I am not a religious believer but I cannot find it in me to condemn local councils and schools for having regular prayers, just so long as atheists and agnostics are not obliged to take part.

I am, however, disturbed by outbursts such as Andrew McKie's ("Resist these attempts to marginalise Christianity", The Herald, February 13). I would say that if Christianity, or any other religion, did what it said on the tin, it would not be possible for it to be marginalised.

Mr McKie asserts that humanists and secularists should cease their objections because religion has played such a pivotal role in forming society as it is today and I would not disagree with that; for centuries, however, most people believed the world was flat and it remained, obstinately, a sphere.

I think the National Secular Society has done believers and non-believers a favour by bringing this court case. Non-believers deserve to have their opinions broadcast occasionally and believers need to examine their faith from time to time rather than just blindly adopt the "it's aye been" philosophy advocated by Mr McKie.

David C Purdie,

12 Mayburn Vale, Loanhead.

The marginalisation and erosion of our Christian culture continues. The news that the High Court has ruled that it is unlawful for town councils in England to begin their formal meetings with prayer has, rightly, been received with dismay by many – excluding, of course, the Bideford ex-councillor who took the council to court, and the National Secular Society that supported him.

This judgment (against which, at least, the council has apparently been given leave to appeal), opens a whole can of worms. If allowed to stand, does it mean an atheist can take me to court because National Secular Society lawyers could argue that he was being indirectly discriminated against and in breach of human rights laws?

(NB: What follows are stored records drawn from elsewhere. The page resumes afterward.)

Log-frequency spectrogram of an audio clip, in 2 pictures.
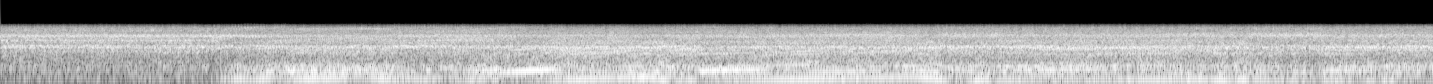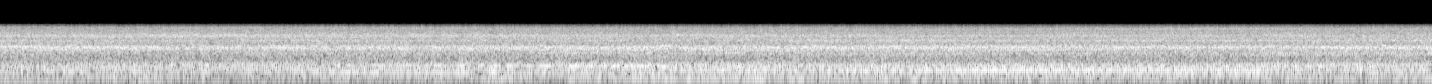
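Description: Motorcycle engine pulling away and accelerating up through the gears, its pitch climbing and dropping back at each upshift, then running steadily at cruising speed with constant wind rush.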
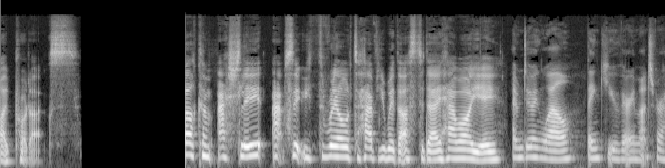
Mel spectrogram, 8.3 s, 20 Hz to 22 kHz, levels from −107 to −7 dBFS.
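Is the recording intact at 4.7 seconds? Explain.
Yes, the speech at 4.70 s plays through intact, with no fault at that moment.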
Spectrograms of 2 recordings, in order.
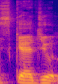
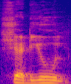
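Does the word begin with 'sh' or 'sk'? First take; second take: sk; sh. First: The word begins with an 'sk' sound. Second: The word begins with a 'sh' sound. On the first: This is the American pronunciation. "American version में इसको बोलते हैं" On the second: This is the British or Pakistani pronunciation. "British version बोलते हैं हम इसको"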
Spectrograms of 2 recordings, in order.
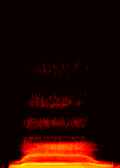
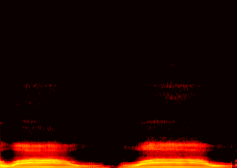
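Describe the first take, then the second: First: Slow ওয়াও as "weu", spread ae; correct waw. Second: ওয়াও as slow broad "wau"; wrong waw. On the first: Teacher showing correct sound, thin "weu" ওয়াও. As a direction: round lips, then spread for ওয়াও. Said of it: "আর উচ্চারণটি হবে". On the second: Teacher showing the error, broad "wau" ওয়াও. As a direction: open aa in ওয়াও, lips not spread. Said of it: "আর ভুলটি হলো". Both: Shown as a demonstration.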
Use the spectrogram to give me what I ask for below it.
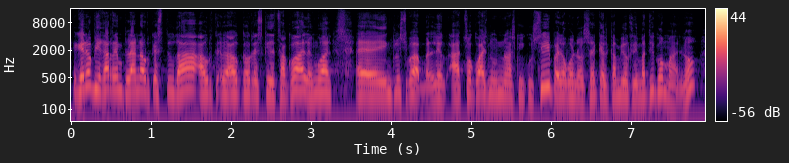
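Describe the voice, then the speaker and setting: A woman playing a scatterbrained, chatty school cleaner in a clown stage monologue, rambling with restarts and loud outbursts. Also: medium pitch, a little fast, few pauses, clean tone, natural voice. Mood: exasperated rambling. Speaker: clown performer.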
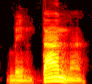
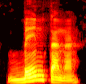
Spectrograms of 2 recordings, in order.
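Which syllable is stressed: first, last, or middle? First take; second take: middle; first. First: The stress is on the middle syllable. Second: The stress is on the first syllable.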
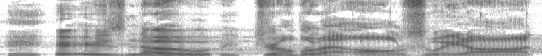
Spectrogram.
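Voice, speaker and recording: A man playing a big, simple, childlike mountain troll in a fantasy audio drama, kindly and halting, mumbling to himself. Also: mid-range voice. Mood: gentle, pleased. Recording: long hall-like reverb.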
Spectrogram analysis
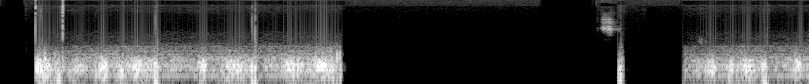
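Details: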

The judgment was not given on the grounds of human rights but on a point of statutory construction of local government legislation. It was on so-called human rights grounds that the case was brought – a situation which many gave warning when that legislation was adopted by ex-Prime Minister Tony Blair.

It is a little ironic that this judgment has been given as the nation celebrates the Diamond Jubilee of the accession of the present Queen. Bideford Council had, apparently, previously warned that if the National Secular Society won its case there could be far-reaching consequences, including the abolition of the Coronation Oath. Indeed, if Her Majesty is going to continue to use the sort of wording which she used on December 25, she is in danger of having her annual Christmas address to the Nation and Commonwealth banned.

Rev C Brian Ross,

253 Shields Road,